150 to 165


possible to pass it through the breaker observed, there is a large quantity of rock while at the same time working on coal in the coal as it comes from the mines,

from the mines. of which a very considerable portion is in connection with the subject of coal

October 28, 1911

preparation in this district, as well as in other parts of the anthracite field, is the prevention of breakage in the chutes. Nearly all of the larger companies are continually experimenting on different forms and styles of chutes with various results and varying degrees of success.

One of the chief difficulties in connec- tion with the building of a permanent chute, is the fact that the quality of the coal is likely to vary from wet to dry and from clean to dirty, in the sense that a large proportion of fine coal constitutes dirt as well as a large proportion of im- purities. The same pitch of chute is not suited to both conditions, and in conse- quence the clean, dry coal is liable to go down with a bang, while the wet, dirty coal lags on the way.

To a limited extent, this difficulty has been overcome here, as_ elsewhere, through the use of retarding chutes,


Steel Belt Conveyers

After several years of experimenting, a Swedish steel company has succeed- ed in manufacturing a steel-belt conveyer, which has given most satisfactory service in various plants of northern Sweden.

These steel-belt conveyers are made in lengths of 100 m. (328 ft.) and are 200 to 400 mm. (8 to 16 in.) broad, and 1 to 1% mm. (0.04 to 0.06 in.) in thick-

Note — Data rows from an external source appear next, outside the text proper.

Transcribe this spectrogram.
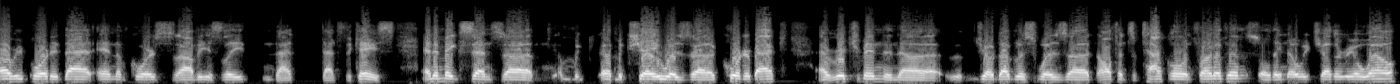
uh, reported that, and of course, obviously that that's the case, and it makes sense. Uh, uh McShay was a quarterback at Richmond, and uh, Joe Douglas was uh, an offensive tackle in front of him, so they know each other real well.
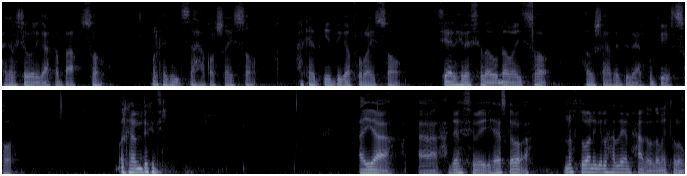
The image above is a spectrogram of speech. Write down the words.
hagarasho weligaa ka baaqso markaad hindisaha qorshayso halkaad geediga furayso si aad hirashada u dhabayso hawshaada dadaal ku biirso. Markaa muddo kadib ayaa aan haddana sameeyey hees kaloo ah naftu anigii la hadlaya maxaa qaldamay talow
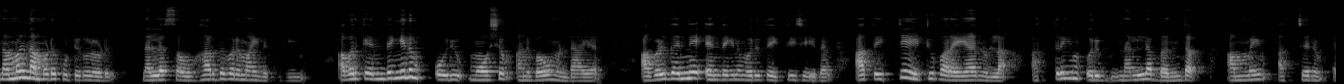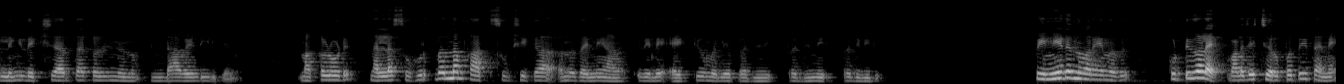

ness. To obtain a special length or width, two or three of these standard sizes are riveted together. They are made of high-grade charcoal steel,

possess a high résistance against wear and tear and are extremely flexible.

These conveyers are used for trans- porting all kinds of material, and it is said are cheaper to manufacture and install than high-grade belts of other ma- terial.

Coal Regulating Gate |

Coal Conger y



—_ i | } ~ \ r= \ di %



which operate on the principle of allow- ing the pieces of coal to expend their ac- quired momentum at frequent intervals by sliding up a slightly adverse pitch. These chutes are constructed in zigzag fashion, with comparatively short straight- away runs, and when built with enough pitch on the straight runs to suit the slow- est coal likely to traverse them, they have here been giving excellent results within certain limits of application.

The modulus of elasticity of a hoist- ing rope varies during its working life, being small at first and afterward in- creasing to nearly the value of the modulus of the wire itself. If the rope is kept in use long enough, it will de- crease. When this decrease is observed, the rope is deteriorating.


An important item is the possibility of using relatively few supporting pulleys or idlers, in comparison with the number required for other forms of belt con- veyers. This reduction in the number of idler wheels diminishes considerably the amount of power required for oper- ation. The maintenance cost of these conveyers is low, and repairs are easily made by riveting on a new piece of the required size.

A troughing of the belt itself is im- practicable, and it is made to run in a guide channel or trough, which may be of steel, or wood covered with steel. The sides of this trough should be in- clined at a slight angle to the plane of the belt. A longitudinal elevation of these conveyers as they are in-


stalled shows the upper or carrying run to be slightly convex. This is done to keep the belt in the guide trough in the event of material piling up along the con- veyer.

Ordinary wooden pulleys, the faces of which are covered with a %-in. to %- in. layer of rubber, give excellent service as driving wheels. When cast-iron wheels are used their faces should also be covered with rubber. The bearings of the<